Sister Mary Rose Noonan, 58, communications director for Sisters of St. Joseph of Carondelet at their Latham Provincial House (pictured in photograph on right), reads everything she can on the issue. "They say they're doing it because they know there are so few people coming into religious communities in the United States," she said. The cardinal "figures this is a great opportunity for communities to look into themselves and do a little introspection."
Some sisters, who didn't want to go public with their names, called the investigation "ridiculous." Noonan didn't want to get into any possible "hidden agenda." "We interpret everything in the most positive stance," she said. "People get very emotional. We're welcoming it as a thoughtful self-examination."
Noonan's order was formed in France in 1650 by Jesuit Jean Pierre Medaille, and through the years, the sisters have taught and been nurses. They founded The College of Saint Rose in 1920 and St. Mary's Hospital in Amsterdam. Noonan said while she doesn't think the visitation is needed, "We do have the confidence of knowing that for 360 years, our sisters have been incredibly faithful to the call of our founder, to the church and the gospel."

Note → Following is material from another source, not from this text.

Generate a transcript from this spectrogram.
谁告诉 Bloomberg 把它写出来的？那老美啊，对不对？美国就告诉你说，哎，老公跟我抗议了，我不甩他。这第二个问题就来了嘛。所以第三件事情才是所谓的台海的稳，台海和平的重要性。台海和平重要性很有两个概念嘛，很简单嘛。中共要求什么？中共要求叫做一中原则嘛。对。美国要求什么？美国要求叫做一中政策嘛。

Some of the faithful, like Irma DeMarco, 74, of Niskayuna, are unfamiliar with the visitation. "What they've done for us," she said about the nuns. "I grew up with my religion. They had a big influence on my life. I am shocked," she said when told of the probe.

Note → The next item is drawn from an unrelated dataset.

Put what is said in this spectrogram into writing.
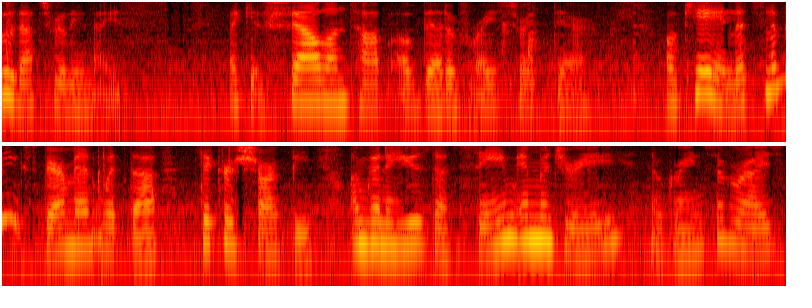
Ooh, that's really nice. Like it fell on top of a bed of rice right there. Okay, let's let me experiment with the thicker Sharpie. I'm going to use that same imagery, the grains of rice,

For many devout Catholics, the change to secular wear was hard to accept. "There was never a group of women that gave more to the development of the students that they taught," said Ellen Lewis of Troy. "I'm old school. There was a certain respect that the students had for the nuns when they had the habits on. After Vatican II, they changed outwardly ... Students didn't see this person as a nun."

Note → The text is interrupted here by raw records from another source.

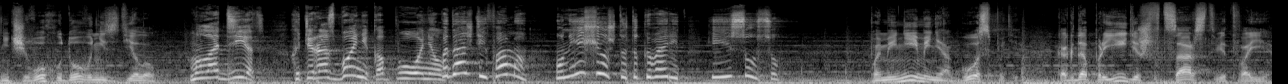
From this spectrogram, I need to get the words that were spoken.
ничего худого не сделал. Молодец, хоть и разбойника понял. Подожди, Фома, он еще что-то говорит Иисусу. Помяни меня, Господи, когда приидешь в Царствие Твое.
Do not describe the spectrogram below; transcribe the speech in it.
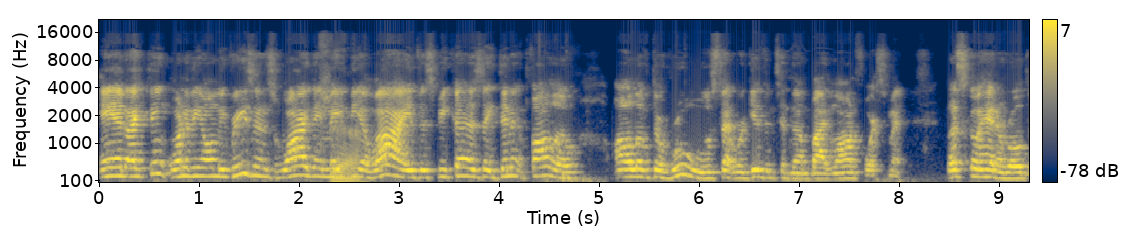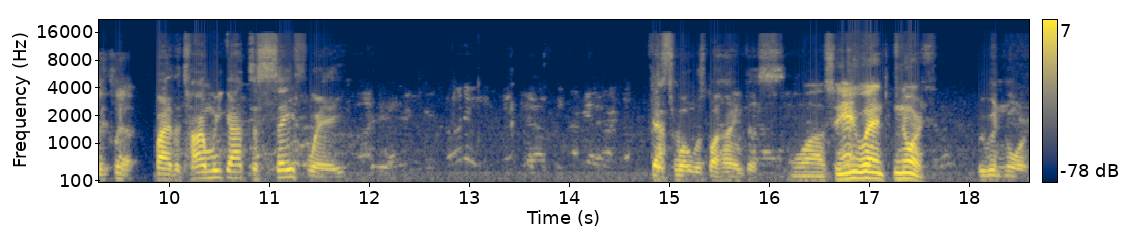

Her son, Richard J. Lewis, 40, grew up in Lansingburgh, attended Catholic schools and has a long-standing loyalty for the Sisters of St. Joseph. Last month, he flew in from his Washington, D.C., home to attend the sisters' annual Ziti Dinner. He suggested the "current leadership in Rome is trying to direct the U.S. Catholic Church to come back into the fold (and) tighten its grip and regain control." He said it's not working to apply old rules to "modern-day things."
Marge O'Brien, who also attended the ziti fundraiser, sees hypocrisy in the current events. "The Vatican has the right and perhaps the responsibility to look at these things," she said, "but they also need to look at themselves more closely and understand why the religious orders are acting the way they are ... The other side of the coin is they are losing Catholics left and right. The Vatican is stuck with its head in the sand."
Sister Frances MacKay of Little Sisters of the Poor in Latham, and local superior Mother Celine Therese wear habits and live in a communal setting where they run a nursing home and apartments. "We have daily Mass here and we say our office together every day" Ten sisters at the complex say morning, evening and nighttime prayers in unison, MacKay said. "We have the support of community life, we share everything." The visitation is "affirming our vocation, and we are happy to share the life we live in our religious community," Mother Celine Therese said. "We live to serve the Lord in the person of the aged poor. We try to give witness to the Lord by living our vows, chastity, poverty, obedience and hospitality."
So far, 20 U.S. communities, none in the Capital Region, have received letters to expect a visit.